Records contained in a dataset
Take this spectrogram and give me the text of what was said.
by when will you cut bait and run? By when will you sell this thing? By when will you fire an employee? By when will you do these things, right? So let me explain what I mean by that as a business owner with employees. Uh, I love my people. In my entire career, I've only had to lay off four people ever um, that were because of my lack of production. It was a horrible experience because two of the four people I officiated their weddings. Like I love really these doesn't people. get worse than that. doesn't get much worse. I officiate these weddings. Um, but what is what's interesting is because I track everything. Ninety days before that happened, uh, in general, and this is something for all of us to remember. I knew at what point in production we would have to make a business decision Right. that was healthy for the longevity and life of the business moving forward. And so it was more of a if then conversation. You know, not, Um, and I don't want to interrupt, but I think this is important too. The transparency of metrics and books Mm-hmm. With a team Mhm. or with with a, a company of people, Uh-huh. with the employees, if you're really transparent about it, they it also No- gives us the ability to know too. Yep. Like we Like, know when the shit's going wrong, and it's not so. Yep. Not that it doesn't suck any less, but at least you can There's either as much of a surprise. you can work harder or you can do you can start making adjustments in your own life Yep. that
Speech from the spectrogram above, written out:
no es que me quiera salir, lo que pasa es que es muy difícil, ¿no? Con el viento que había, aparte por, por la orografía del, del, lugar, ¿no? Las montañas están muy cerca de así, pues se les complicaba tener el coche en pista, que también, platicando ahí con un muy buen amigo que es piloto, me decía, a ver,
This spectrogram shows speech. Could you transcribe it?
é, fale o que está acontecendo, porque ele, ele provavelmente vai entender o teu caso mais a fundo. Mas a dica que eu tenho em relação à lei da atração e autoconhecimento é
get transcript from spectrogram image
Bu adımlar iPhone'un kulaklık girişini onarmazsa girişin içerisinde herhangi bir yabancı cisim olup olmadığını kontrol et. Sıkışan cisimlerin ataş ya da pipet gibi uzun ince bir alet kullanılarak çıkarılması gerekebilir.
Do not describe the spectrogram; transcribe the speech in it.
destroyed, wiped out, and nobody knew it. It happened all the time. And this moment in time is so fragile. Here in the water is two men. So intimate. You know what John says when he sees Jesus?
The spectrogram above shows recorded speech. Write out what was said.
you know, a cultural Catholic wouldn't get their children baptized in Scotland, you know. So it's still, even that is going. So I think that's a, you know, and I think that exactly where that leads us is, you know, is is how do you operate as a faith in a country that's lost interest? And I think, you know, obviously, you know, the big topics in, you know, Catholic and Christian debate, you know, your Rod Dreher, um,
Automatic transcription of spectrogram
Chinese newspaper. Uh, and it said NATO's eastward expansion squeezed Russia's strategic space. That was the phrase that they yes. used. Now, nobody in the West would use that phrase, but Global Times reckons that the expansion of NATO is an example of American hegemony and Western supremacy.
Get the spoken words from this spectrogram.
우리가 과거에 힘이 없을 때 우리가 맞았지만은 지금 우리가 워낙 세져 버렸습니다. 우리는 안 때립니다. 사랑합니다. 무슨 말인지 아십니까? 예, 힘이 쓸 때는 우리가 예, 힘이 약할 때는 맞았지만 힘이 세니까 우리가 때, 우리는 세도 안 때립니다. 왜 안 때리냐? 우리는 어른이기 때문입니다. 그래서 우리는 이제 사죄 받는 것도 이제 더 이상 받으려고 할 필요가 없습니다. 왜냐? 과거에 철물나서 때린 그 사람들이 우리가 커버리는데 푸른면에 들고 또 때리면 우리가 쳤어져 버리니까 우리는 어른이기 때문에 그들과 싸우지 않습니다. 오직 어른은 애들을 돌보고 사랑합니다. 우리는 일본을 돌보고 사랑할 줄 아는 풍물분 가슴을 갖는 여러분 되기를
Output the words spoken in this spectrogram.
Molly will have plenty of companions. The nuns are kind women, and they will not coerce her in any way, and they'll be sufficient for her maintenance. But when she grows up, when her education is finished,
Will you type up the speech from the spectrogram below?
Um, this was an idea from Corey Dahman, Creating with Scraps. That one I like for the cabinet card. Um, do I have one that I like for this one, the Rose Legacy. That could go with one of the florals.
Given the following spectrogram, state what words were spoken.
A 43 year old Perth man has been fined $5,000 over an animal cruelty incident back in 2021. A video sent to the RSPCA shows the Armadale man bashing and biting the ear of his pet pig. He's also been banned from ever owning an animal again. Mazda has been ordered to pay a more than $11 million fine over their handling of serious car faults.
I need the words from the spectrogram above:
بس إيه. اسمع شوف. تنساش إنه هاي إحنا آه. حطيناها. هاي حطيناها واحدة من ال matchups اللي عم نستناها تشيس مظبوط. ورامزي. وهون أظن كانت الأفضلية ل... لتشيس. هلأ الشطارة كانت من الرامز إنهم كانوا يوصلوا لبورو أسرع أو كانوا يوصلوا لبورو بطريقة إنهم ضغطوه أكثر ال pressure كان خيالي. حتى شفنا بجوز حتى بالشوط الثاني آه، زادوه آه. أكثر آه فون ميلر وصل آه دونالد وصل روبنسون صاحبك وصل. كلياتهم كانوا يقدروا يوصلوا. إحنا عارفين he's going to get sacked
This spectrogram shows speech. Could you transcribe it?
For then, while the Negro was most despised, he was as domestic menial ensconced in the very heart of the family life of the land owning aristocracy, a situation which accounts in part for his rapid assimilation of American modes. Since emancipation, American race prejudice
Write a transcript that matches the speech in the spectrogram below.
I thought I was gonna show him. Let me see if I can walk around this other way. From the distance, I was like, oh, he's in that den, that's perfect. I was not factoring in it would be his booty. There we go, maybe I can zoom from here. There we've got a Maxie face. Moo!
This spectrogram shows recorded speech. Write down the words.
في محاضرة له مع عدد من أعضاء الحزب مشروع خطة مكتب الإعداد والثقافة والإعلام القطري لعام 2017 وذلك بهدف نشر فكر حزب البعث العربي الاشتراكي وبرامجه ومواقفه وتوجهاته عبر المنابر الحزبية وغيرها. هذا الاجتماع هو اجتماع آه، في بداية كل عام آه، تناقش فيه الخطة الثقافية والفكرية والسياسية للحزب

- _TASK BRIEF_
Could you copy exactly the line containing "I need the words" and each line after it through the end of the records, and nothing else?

- _ANSWER FOR THE TASK_
I need the words from the spectrogram above:
بس إيه. اسمع شوف. تنساش إنه هاي إحنا آه. حطيناها. هاي حطيناها واحدة من ال matchups اللي عم نستناها تشيس مظبوط. ورامزي. وهون أظن كانت الأفضلية ل... لتشيس. هلأ الشطارة كانت من الرامز إنهم كانوا يوصلوا لبورو أسرع أو كانوا يوصلوا لبورو بطريقة إنهم ضغطوه أكثر ال pressure كان خيالي. حتى شفنا بجوز حتى بالشوط الثاني آه، زادوه آه. أكثر آه فون ميلر وصل آه دونالد وصل روبنسون صاحبك وصل. كلياتهم كانوا يقدروا يوصلوا. إحنا عارفين he's going to get sacked
This spectrogram shows speech. Could you transcribe it?
For then, while the Negro was most despised, he was as domestic menial ensconced in the very heart of the family life of the land owning aristocracy, a situation which accounts in part for his rapid assimilation of American modes. Since emancipation, American race prejudice
Write a transcript that matches the speech in the spectrogram below.
I thought I was gonna show him. Let me see if I can walk around this other way. From the distance, I was like, oh, he's in that den, that's perfect. I was not factoring in it would be his booty. There we go, maybe I can zoom from here. There we've got a Maxie face. Moo!
This spectrogram shows recorded speech. Write down the words.
في محاضرة له مع عدد من أعضاء الحزب مشروع خطة مكتب الإعداد والثقافة والإعلام القطري لعام 2017 وذلك بهدف نشر فكر حزب البعث العربي الاشتراكي وبرامجه ومواقفه وتوجهاته عبر المنابر الحزبية وغيرها. هذا الاجتماع هو اجتماع آه، في بداية كل عام آه، تناقش فيه الخطة الثقافية والفكرية والسياسية للحزب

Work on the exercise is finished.